Public performance by Granny Turisimo causes havoc at a recent Skyride event held in Manchester 2012.
I think some one is havin a larf, couldn't believe my eyes as I was walking past the City of Manchester Stadium at Sportcity. I had to look twice and try to remember what day it was, i thought it was April Fool's Day or some practical joke. On that same spot we used to have what was the tallest sculture in the UK, it was called the B of the Bang, now we have a plastic lookalike. The B of the Bang was the subject of much discussion, local opinion was divided between like it, hate it, some were indifferent, but many were glad to see it gone for good.
On a recent visit to Manchester Museum I was pleasantly surprised, I noticed an exhibit that brought memories flooding back of Belle Vue. In fact the exhibit in question deserves to have a film made about his short life, whether the stories were true or not does not matter, he is without doubt part of local folklore and was a celebrity at Belle Vue. He was born around 1865, the elephant was about 7/8 years old when he was purchased in 1872 as part of a job lot at an auction, animals from Wombwell's Royal Number One Menagerie in Edinburgh were being sold off after closing down.
Brazil meets Chorley, the public were treated to a colourful event for free in Astley Hall's Walled Garden at Astley Park, Chorley.
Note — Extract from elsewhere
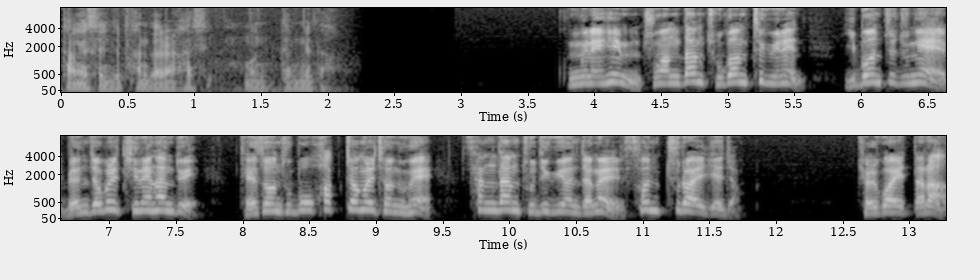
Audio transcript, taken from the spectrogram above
당에서 이제 판단을 하시면 됩니다. 국민의힘 중앙당 조광특위는 이번 주 중에 면접을 진행한 뒤 대선 후보 확정을 전후해 상당 조직위원장을 선출할 예정. 결과에 따라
Dance, Percussion and Drum groups from around the North West blended music styles from africa to brazil, a fusion of sound you only find at big carnivals, mixed in with traditional dancing. The event was a success and I for one would like to see it repeated in places like Manchester, the crowd watched the cream of groups from the north west giving a fine display on their buildup to participating in upcoming carnivals.
Unheard, Unseen, Unauthorised
Event 15th May 2009
Over 20 Manchester musicians hit the city centre streets, playing an eclectic series of impromptu gigs in a variety of secret, unauthorised locations, from the very public to the very hidden. Organised by local music collective Single Cell, and taking place as part of the Futuresonic 2009 festival, the gigs, running from midday until 8pm, it featured a diverse range of artists who volunteered their services such as Aidan Jolly, Billtone, Craig Winterburn, Dave Birchall, Dave Leach, Dominic Berry (poet), HoneyFeet, Hot Bone, John Fairhurst, John Robb, Julie E Gordon, Leonie Higgins, Lunar Coup, Mike Garry (poet), Mind on Fire Collective, Phil Davies, Tom Kerswill, TG Elias, Ben Mellor, The Spokes, Tanante and more, representing everything from african drumming to heavy metal and acoustic folk and Poetry.
“Asylum seekers appealing decisions made by refugee courts are left without benefits or the ability to earn a living. These busking performances are taking place without permission in marginalised locations or hidden in very public places, mirroring the status of these destitute refugees.”
Today was a bit special, as a community reporter I got to visit the BBC along with fellow community reporters, and take a look behind the scenes of the Northwest Tonight program featuring presenters Gordon Burns and Ranvir Singh. This is part of a partnership between MCIN and the BBC who are supporting the Community Reporters programme, there will be another couple of visits next week where we will cover an introduction to journalism. It was nice to meet Gordon Burns, I remember him from years ago when we were both younger, what a nice man, a very nice man. It was also extremely nice of him to take some time to explain what he does and a basic guide to the use of the computer software programs and pose for a few photos.
Belle Vue Zoological Gardens was a large zoo, amusement park, exhibition hall complex and speedway stadium in Belle Vue, Manchester, England, opened in 1836. The brainchild of John Jennison, the gardens were initially intended to be an entertainment for the genteel middle-classes, with formal gardens and dancing on open-air platforms during the summer, but they soon became one of the most popular attractions in northern England. Before moving to Belle Vue, Jennison, part-time gardener, had run a small aviary at his home: the beginnings of the zoo which over the years grew to become the third-largest in the United Kingdom.
Jennison set out a small amusements area in Belle Vue during the 1870s, which was expanded in the early 20th century to become what was advertised as the "showground of the world". Popular rides included the 60-mile-per-hour (97 km/h) Bobs' rollercoaster and the Scenic Railway. Other entertainments included grand firework displays from 1852 and an annual Christmas circus from 1922. Music and dancing were popular attractions in Belle Vue's various ballrooms. The Kings Hall, opened in 1910, housed The Hallé Orchestra for several years and also hosted concerts by artists such as Jimi Hendrix, The Who, The Rolling Stones, Leonard Cohen and Led Zeppelin.